"Who in their right mind, with such little chance of remission, and no health insurance, and no money, is going to start up chemo, or radiation therapy? Not me. That's who. I know it sucks, but it's what I've got. I have to stick it out. I've even thought of alternatives, and those aren't exactly fun OR possible."

"Alternatives? Like what?" Sam squints his eyes a little, like he knows where I'm going with this.

"Er...nothing. Nothing at all. Just forget this, okay? I'll be fine. Just let me work, and when it's too much to handle, I'll let you know. Okay?"

He sighs, and stands up. "Okay. We'll see how it goes."

"Thanks, Sam," I breathe, and stand up with him. He pulls me into a hug, and pats my hair a little. He smells funny, like swamp water and earth.

"FYI, Sam, you should probably put on deodorant before you go hugging pretty girls, especially after lifting heavy boxes. You smell like swamp," I chuckle, and playfully punch his chest as I walk out of the office. He looks taken aback, like he's been caught, then grins crookedly.

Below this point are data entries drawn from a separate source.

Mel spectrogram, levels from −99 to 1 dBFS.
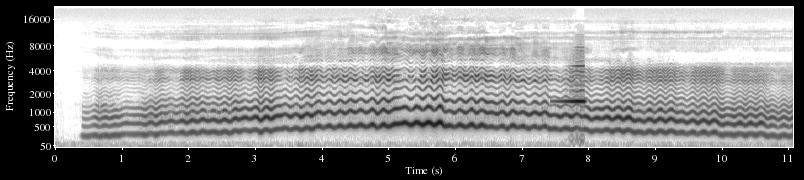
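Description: A music clip with loudspeaker feedback squeal from 7.43 to 7.99 s. A steady 1.5 kHz tone builds over roughly 0.4 s to about 10 dB above the music. That single pitched, swelling howl marks a mic-to-speaker loop, not a hum or whistle.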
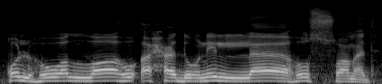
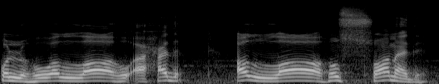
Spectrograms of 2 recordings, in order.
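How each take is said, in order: First: Ahad runs straight on into the next word. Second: There is a stop after ahad before continuing. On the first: "जब मिलाकर पढ़ेंगे" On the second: "जब वक्फ़ कर लेंगे"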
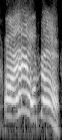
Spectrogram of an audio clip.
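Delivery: high, loud "oh, hell no"; indignant shock. Retold or imitated. Telling how he came back from death, high loud refusal.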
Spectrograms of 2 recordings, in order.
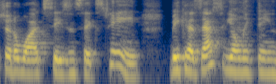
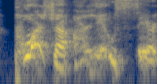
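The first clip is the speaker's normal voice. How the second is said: imitated screaming, higher pitch; 11 semitones higher than usual. Retelling a reality show argument: imitating someone screaming. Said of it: "she's screaming".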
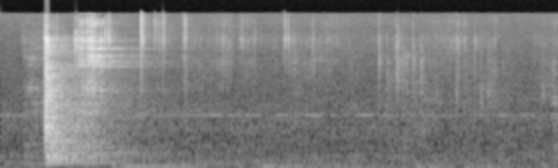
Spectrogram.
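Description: A single sharp metallic clank that rings and dies away within about a second, followed by a low steady hum.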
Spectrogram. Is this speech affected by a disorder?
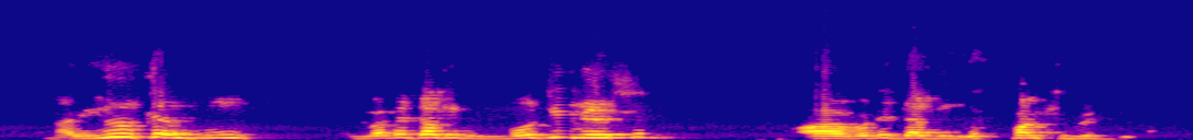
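Yes: cerebral palsy; uses wheelchair.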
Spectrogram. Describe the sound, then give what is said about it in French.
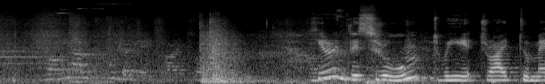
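The door of the town museum in Sillamäe is pushed open partway with a fairly loud, rough sweep of sound, followed by voices talking over a murmur of background chatter. “pousse la porte du musée de la ville de Sillamäe.”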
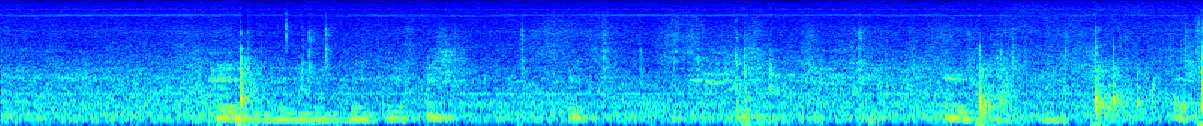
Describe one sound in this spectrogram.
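A sliding cabinet door rattles and knocks.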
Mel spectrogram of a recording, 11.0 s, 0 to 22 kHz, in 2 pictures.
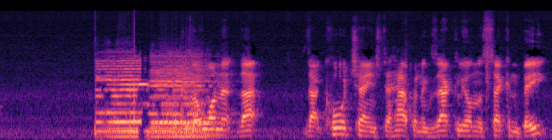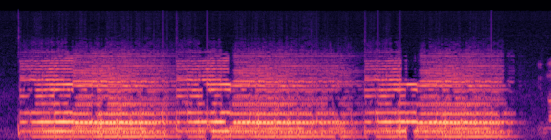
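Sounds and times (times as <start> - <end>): looped sustained chords: 1.0 - 2.5, 5.7 - 10.8.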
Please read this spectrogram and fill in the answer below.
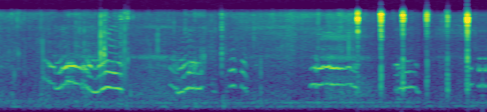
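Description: Four-week-old Dalmatian puppy whimpering in a few short whines that rise and fall in pitch, followed near the end by a quick run of sharp clicks.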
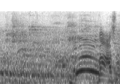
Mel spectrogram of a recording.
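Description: Basketball being dribbled on a hardwood court, over the steady crowd noise of a large sports hall.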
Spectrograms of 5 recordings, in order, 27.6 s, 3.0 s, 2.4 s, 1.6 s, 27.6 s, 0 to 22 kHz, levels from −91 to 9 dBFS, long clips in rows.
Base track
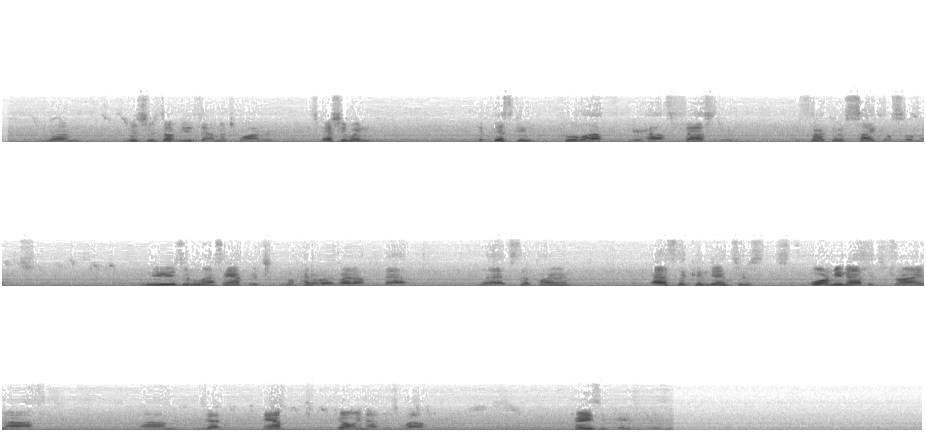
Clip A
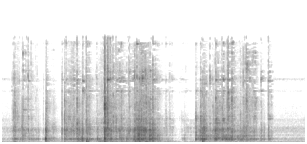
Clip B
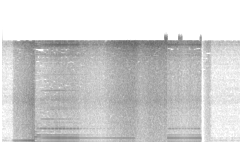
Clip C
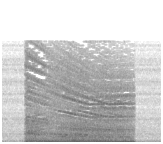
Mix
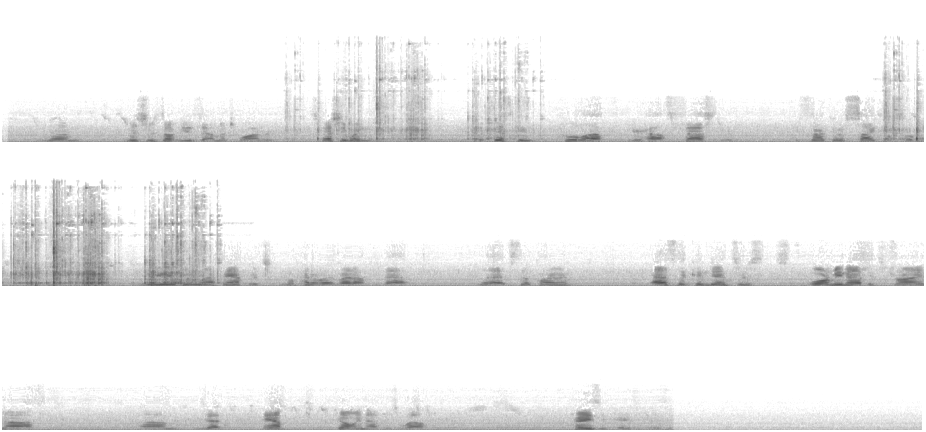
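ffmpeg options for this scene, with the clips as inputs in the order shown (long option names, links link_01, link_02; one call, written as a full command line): ffmpeg -i bed.wav -i cue0.wav -filter_complex "[1:a]asplit=2[link_01][link_02];[0:a]volume=-10dB[link_03];[link_01]atrim=end=3.03,asetpts=PTS-STARTPTS,volume=-12.5dB,afade=type=in:duration=0.004:curve=hsin,afade=type=out:start_time=3.026:duration=0.004:curve=hsin,adelay=2720[link_04];[link_02]atrim=end=3.03,asetpts=PTS-STARTPTS,volume=-1dB,afade=type=in:duration=0.004:curve=hsin,afade=type=out:start_time=3.026:duration=0.004:curve=hsin,adelay=8710[link_05];[link_03][link_04][link_05]amix=inputs=3:normalize=0" out.wav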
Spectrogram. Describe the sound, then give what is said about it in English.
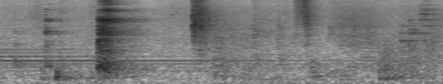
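A wooden umpan board in a dining room is struck about five times before a meal, each sharp, hollow knock ringing briefly, spaced unevenly roughly half a second apart over a faint steady hum, with no talking. “Everybody stands up formally and waits for the end of the umpan before going to take their food.”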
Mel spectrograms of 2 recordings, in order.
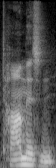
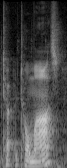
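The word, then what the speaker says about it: Tomás: Like Thomas, Tomas, that's definitely Tomas.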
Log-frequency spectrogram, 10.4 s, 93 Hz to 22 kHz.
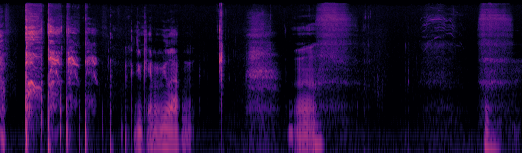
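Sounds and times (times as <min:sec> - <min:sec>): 
person coughing harshly: 0:00.0 - 0:02.6
speech: 0:02.8 - 0:03.9, 0:05.8 - 0:06.6, 0:09.7 - 0:10.0.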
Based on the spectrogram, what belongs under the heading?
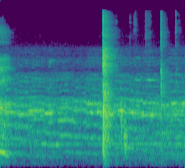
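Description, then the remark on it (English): A single sharp hand slap cracks out midway, loud, over a steady humming background tone, followed by a fainter smack a moment later. “Slap.”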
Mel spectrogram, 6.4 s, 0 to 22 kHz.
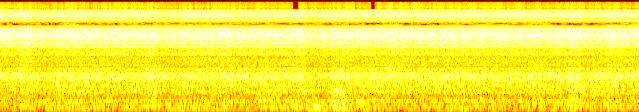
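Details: Sony SRF-M35 radio Walkman bought 2001, set to FM indoors, output through Bose SoundLink via aux: only flat even hiss, no voice or music; no station reception indoors.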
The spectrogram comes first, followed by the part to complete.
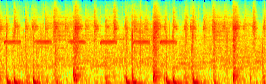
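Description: Music with a beat played from a vinyl record through a ceramic cartridge, fed straight into a homemade high-impedance phono preamp: deep kick drums about twice a second, and short high beeps repeating about every half second for the first two and a half seconds.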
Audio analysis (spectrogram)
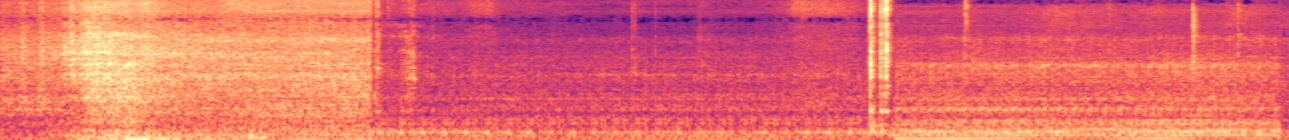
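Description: A new Massey Ferguson farm tractor engine runs steadily at close range, a low continuous rumble with a louder surge near the start and a sharp knock partway through.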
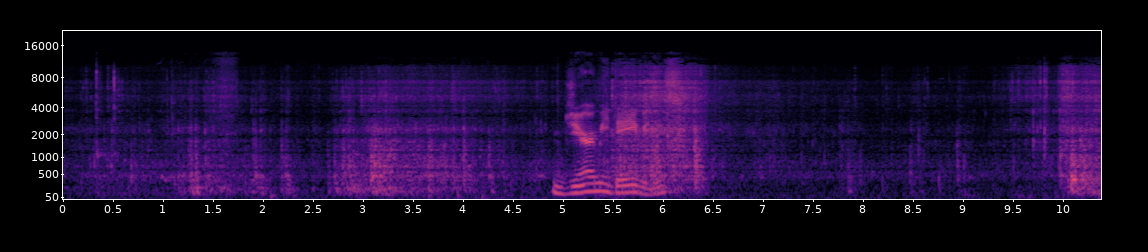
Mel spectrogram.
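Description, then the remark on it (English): Water sloshes and laps around a small rowboat as it comes in to dock, a steady moderate wash throughout, with a short spoken phrase cutting in midway. “All right, so we dock our boat.”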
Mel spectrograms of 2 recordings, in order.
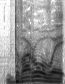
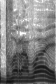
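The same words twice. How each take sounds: First: "дворовая" with stress on the middle syllable РО; stress on second О. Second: "дворовая" with stress moved to the syllable ВА; дворовАя, stressed late on -ВА-. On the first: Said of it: "противоречие между дворовая и дворовая ... ударение". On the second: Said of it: "ударение". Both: Shown as a demonstration.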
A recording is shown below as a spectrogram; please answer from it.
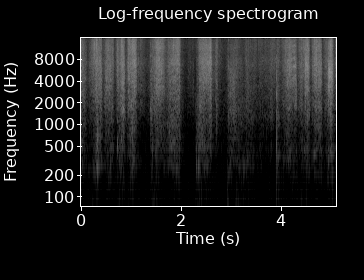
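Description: A blue microfiber cloth held in the fingers wipes and rubs the rubber lug sole of a wheat nubuck leather boot, which is held up, hollow and empty. Soft, airy swishing strokes come in quiet, bright bursts with brief dry scuffs and little ring.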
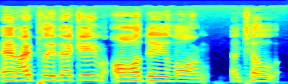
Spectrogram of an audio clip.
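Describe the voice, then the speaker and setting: A man co-hosting a casual comedy podcast, excitable and stammering, often repeating his words. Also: high voice, a little slow, clean tone, no room sound, studio quality. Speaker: podcast co-host.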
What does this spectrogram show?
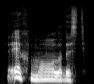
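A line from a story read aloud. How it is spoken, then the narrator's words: Fatherly reproachful sigh. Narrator (Russian): с отеческой укоризной вздохнул ректор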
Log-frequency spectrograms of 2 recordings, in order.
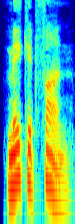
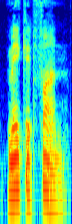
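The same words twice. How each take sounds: The two takes are said the same way.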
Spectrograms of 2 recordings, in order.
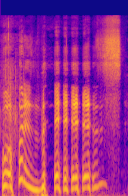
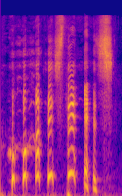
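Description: First: Drawn-out, wondering what is this; slow bemused query; slow puzzled question. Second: Much higher, slow, through a laugh; high giggly mock question; squeaky laughing repeat. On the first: Real, not acted. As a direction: stretch it out, baffled. Puzzled at odd game item. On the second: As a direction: squeak it out in amused disbelief.

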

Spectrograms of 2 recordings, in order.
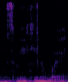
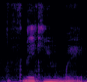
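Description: First: Breathy whispered repeat, much softer; hushed awed whisper. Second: Said in the usual way. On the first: Real, not acted. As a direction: drop to a reverent whisper.

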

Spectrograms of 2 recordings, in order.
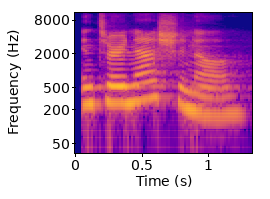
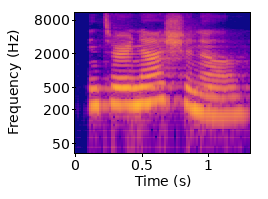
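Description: The two takes are said the same way.

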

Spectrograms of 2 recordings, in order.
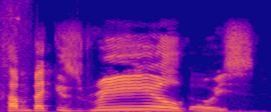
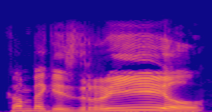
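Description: First: Hyped. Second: Said in the usual way. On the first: Real, not acted. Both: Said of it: "Let's do a comeback".

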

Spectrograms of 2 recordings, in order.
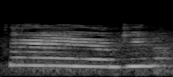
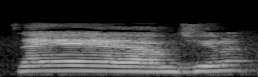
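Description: First: Squeaky high Damn Gina; high-pitched catchphrase. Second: Said in the usual way. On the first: Shown as a demonstration. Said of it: "catchphrase in high voice".

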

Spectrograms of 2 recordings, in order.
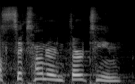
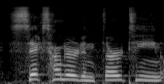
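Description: First: Said in the usual way. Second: Six hundred and thirteen said slowly, each number weighted; slow it right down on six hundred and thirteen; slow emphatic repeat. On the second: Shown as a demonstration. Preacher repeating the number slowly for the congregation. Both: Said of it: "let me say that again".

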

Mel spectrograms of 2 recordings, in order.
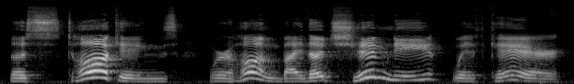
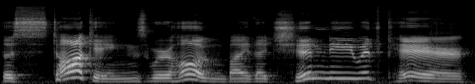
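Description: First: Louder repeat. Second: Poem recital. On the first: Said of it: "Bear repeated more loudly". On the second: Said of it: "Bear continued". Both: Acted.

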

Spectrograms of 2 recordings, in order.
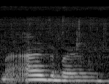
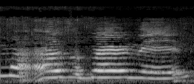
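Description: First: Loud pained complaint; stinging eyes. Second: High, loud, slow pained cry; stinging eyes. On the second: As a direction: wail out through stinging eyes. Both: Real, not acted.

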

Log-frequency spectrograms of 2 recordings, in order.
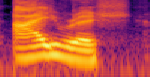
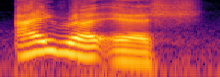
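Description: First: Said in the usual way. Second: "Ira-ish" drawn into separate syllables, imitating Leo's accent; imitated accent pronunciation. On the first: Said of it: "It's kinda like an Irish accent". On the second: Player echoing how the character says Irish, "Ira-ish" pulled apart. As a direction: say "Ira-ish" with a split, lilting middle vowel. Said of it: "clued me in and I was like".

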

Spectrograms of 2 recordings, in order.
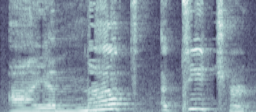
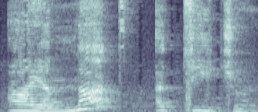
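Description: First: Said in the usual way. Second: "not" stressed in "I am not a teacher". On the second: Shown as a demonstration. Teacher showing where not goes, stress on not. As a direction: lean on "not" as the new word. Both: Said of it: "¿cómo sería?".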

"Yeah, yeah, whatever. Get your butt to work!" He chuckles, waving me away.